OGDEN -- Weber State University faculty member Chris Hoagstrom is a multitasker -- he's found a way to conduct local field studies in his area of interest, assist the state in its conservation efforts, train student researchers and beat the summer heat, all at the same time.
Hoagstrom, an assistant zoology professor, visits small -- and often isolated -- streams along the Wasatch Front between Brigham City and Bountiful. He and his students pull on waders to document the variety of fish, if any, in the more than 30 streams they have visited over the past three years.
"From a conservation standpoint, it's important to study our smaller creeks. The more we know about what size creek it takes to support a trout population, the more we understand what the needs of the fish are," Hoagstrom said.
"It's also interesting just to visit these creeks. They're small and oftentimes off the radar. To a degree, if no one looks, we'll never know what's there."
Spring 2012 graduate Tyler Anderson, 25, from Farmington, spent two summers collecting data with Hoagstrom.
"It was a good way to cool down, and I learned a lot about how to do research," said Anderson, who this fall begins medical school at Virginia Commonwealth University.
"I think the experience gives me a better perspective on how research works. When, as a physician, I hear about research by some group, I can look at what they presented and have a sense of how objective and thorough their work was."
Hoagstrom, whose interests include ichthyology (the study of fish) and ecology, was new in Utah six years ago when he applied to the Utah Division of Natural Resources for a license to collect fish from the wild.
"They were interested and asked what I was going to do with it," Hoagstrom recalled.
"I was new here and didn't really know. One thing they suggested was this study. They said they didn't have the money or the manpower, but it might be interesting to me and helpful to them.
"It's been great for students, safe, convenient and located in the area."
Hoagstrom and his students visited 31 streams multiple times and found 14 that support fish, mostly rainbow but also brown trout and Bonneville cutthroat trout.
Hoagstrom used a backpack electrofisher that releases a weak current into the water, shocking fish so they could be netted and examined.
"We usually sample 100 meters of stream and do it twice to determine an estimate of the population size," said Hoagstrom, adding there was no long-term harm to the fish.
The teacher and students surveyed streams that were usually no wider than 15 feet and usually about 6 to 8 inches deep. Those with fish either had been stocked at some point or had become cut off from larger streams with fish populations.

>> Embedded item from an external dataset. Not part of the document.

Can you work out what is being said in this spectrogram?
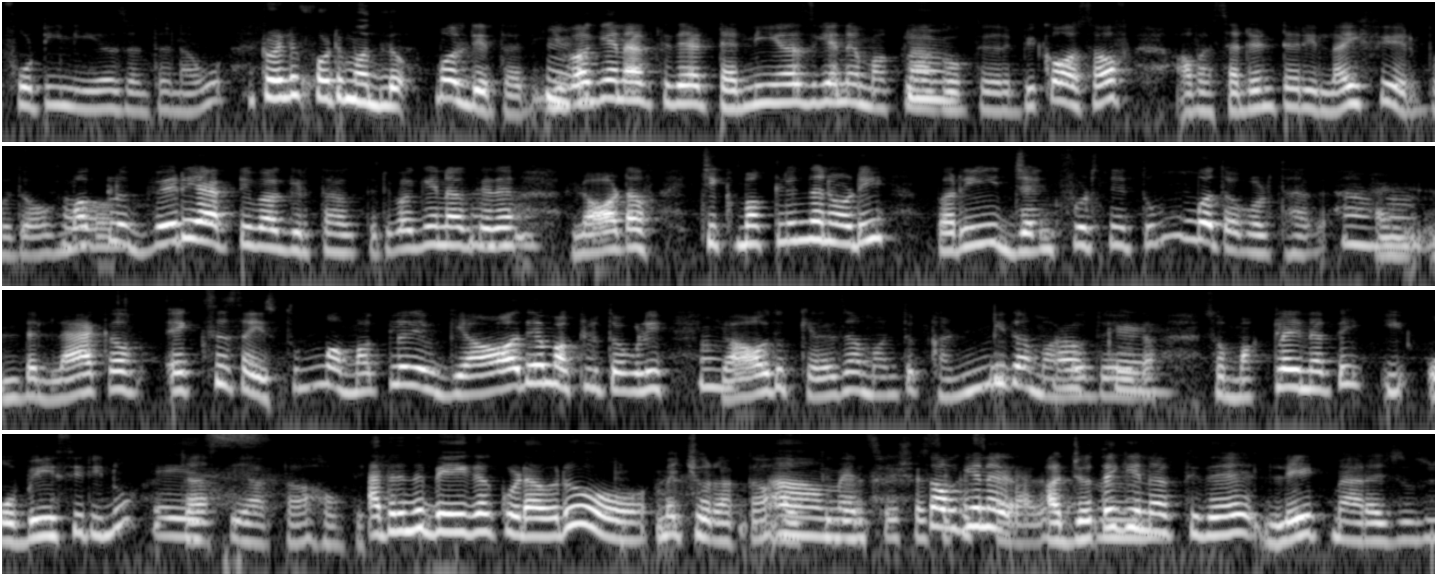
ಫೋರ್ಟೀನ್ ಇಯರ್ಸ್ ಅಂತ ನಾವು ಟ್ವೆಲ್ ಫೋರ್ಟಿ ಮೊದಲು. ಮೊದಲಿರ್ತಾ ಇದ್ವಿ. ಇವಾಗ ಏನಾಗ್ತಿದೆ? ಟೆನ್ ಇಯರ್ಸ್ಗೆ ಮಕ್ಕಳು ಹೋಗ್ತಿದ್ದಾರೆ ಬಿಕಾಸ್ ಆಫ್ ಅವರ್ ಸೆಡೆಂಟರಿ ಲೈಫೇ ಇರ್ಬೋದು. ಅವ್ರ ಮಕ್ಕಳು ವೆರಿ ಆಕ್ಟಿವ್ ಆಗಿರ್ತಾ ಹೋಗ್ತಿದ್ರು. ಇವಾಗ ಏನಾಗ್ತಿದೆ? ಲಾಟ್ ಆಫ್ ಚಿಕ್ಕ ಮಕ್ಕಳಿಂದ ನೋಡಿ ಬರೀ ಜಂಕ್ ಫುಡ್ಸ್ನೇ ತುಂಬ ತಗೊಳ್ತಾ ಅಂಡ್ ಲ್ಯಾಕ್ ಆಫ್ ಎಕ್ಸಸೈಸ್ ತುಂಬ ಮಕ್ಕಳು ಯಾವುದೇ ಮಕ್ಕಳು ತಗೊಳ್ಳಿ ಯಾವುದು ಕೆಲಸ ಮಂತು ಖಂಡಿತ ಮಾಡೋದೇ ಇಲ್ಲ. ಸೊ ಮಕ್ಕಳು ಏನಾಗ್ತದೆ? ಈ ಒಬೇಸಿಟಿನೂ ಜಾಸ್ತಿ ಆಗ್ತಾ ಹೋಗ್ತಿದೆ. ಅದರಿಂದ ಬೇಗ ಕೂಡ ಅವರು ಮೆಚೂರ್ ಆಗ್ತಾ ಆ, ಅದ್ರ menstruation ಜೊತೆಗೆ ಏನಾಗ್ತಿದೆ? ಲೇಟ್ ಮ್ಯಾರೇಜಸ್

Many streams that had been stocked at one time are now fishless, they found.
"In general, larger creeks that were less steep and had a high maximum drainage elevation were more likely to contain trout, but these features did not guarantee the presence of trout," Anderson and WSU student Madison Kingsford, of Perry, wrote in their research findings.
"Wider and deeper creeks appeared to be more capable of supporting trout because of the increased amount of habitat in which the population can feed, breed and escape predation."
The project also found a single population of non-native Lahontan cutthroat trout, descendants of those introduced in Utah in the 1930s after almost disappearing from Nevada's Pyramid Lake.
Utah fishermen's lore was that such a population existed, but there was no proof until Hoagstrom's stream surveys.
The creek-sampling project resulted in three student research posters presented at WSU's Undergraduate Research Symposium and Celebration, WSU Day at the Capitol, and the 2012 National Conference on Undergraduate Research, hosted by WSU.
Hoagstrom was a WSU 2012 Gwen S. Williams Prize honoree for extraordinary work by faculty.
Matt McKell, DWR regional aquatic biologist, said the students' information will help his agency prioritize management activities in those streams and other regional waters.
"With knowledge about the current status of fish distribution in the Wasatch Front streams, many of which had not been sampled during the previous two decades, we can better focus on native trout restoration, habitat enhancement and population monitoring," McKell said.
Hoagstrom said the stream-sampling study has been a valuable teaching tool for students.
"Undergraduate research makes you think more deeply," he said. "Learning to collect data correctly is important, but the key is what you then do with that information.
"I know I've done my job when a student says, 'If I could go back, I would have done this differently,' or 'Here's an extra thing I'd like to know.'
"That means they're thinking about it. They've made it their own."